*** Opening RECORDS FOR THIS EXERCISE ***

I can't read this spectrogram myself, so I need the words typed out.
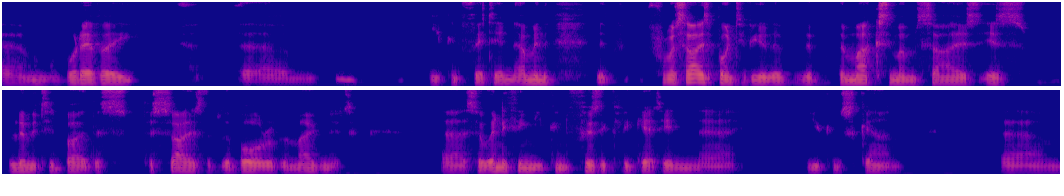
um, whatever um, you can fit in. I mean, from a size point of view, the, the, the maximum size is limited by the, the size of the bore of the magnet. Uh, so anything you can physically get in there, you can scan. Um,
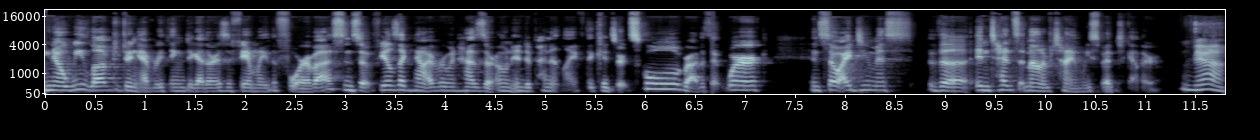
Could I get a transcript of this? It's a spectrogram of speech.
you know, we loved doing everything together as a family, the four of us. And so it feels like now everyone has their own independent life. The kids are at school, Rod is at work. And so I do miss the intense amount of time we spent together. Yeah.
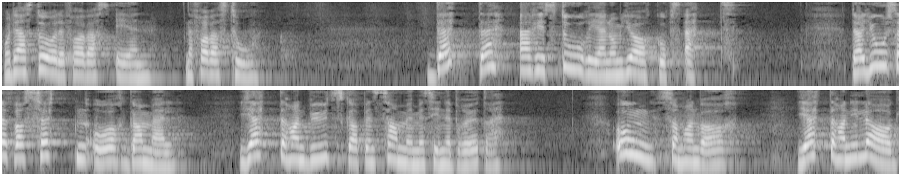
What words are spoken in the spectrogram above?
Og der står det fra vers, 1, nei, fra vers 2. Dette er historien om Jakobs ett. Da Josef var 17 år gammel, gjette han budskapen sammen med sine brødre. Ung som han var, gjette han i lag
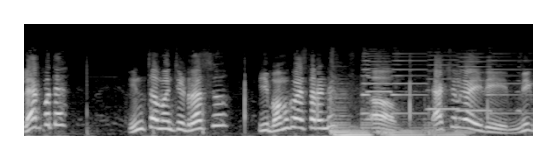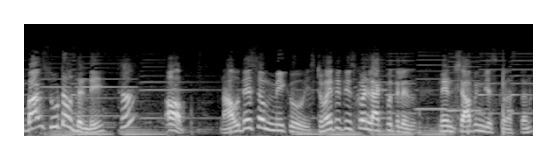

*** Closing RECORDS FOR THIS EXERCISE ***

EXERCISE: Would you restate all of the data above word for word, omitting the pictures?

ANSWER TO THIS TASK:
I can't read this spectrogram myself, so I need the words typed out.
um, whatever um, you can fit in. I mean, from a size point of view, the, the, the maximum size is limited by the, the size of the bore of the magnet. Uh, so anything you can physically get in there, you can scan. Um,
Could I get a transcript of this? It's a spectrogram of speech.
you know, we loved doing everything together as a family, the four of us. And so it feels like now everyone has their own independent life. The kids are at school, Rod is at work. And so I do miss the intense amount of time we spent together. Yeah.
What words are spoken in the spectrogram above?
Og der står det fra vers, 1, nei, fra vers 2. Dette er historien om Jakobs ett. Da Josef var 17 år gammel, gjette han budskapen sammen med sine brødre. Ung som han var, gjette han i lag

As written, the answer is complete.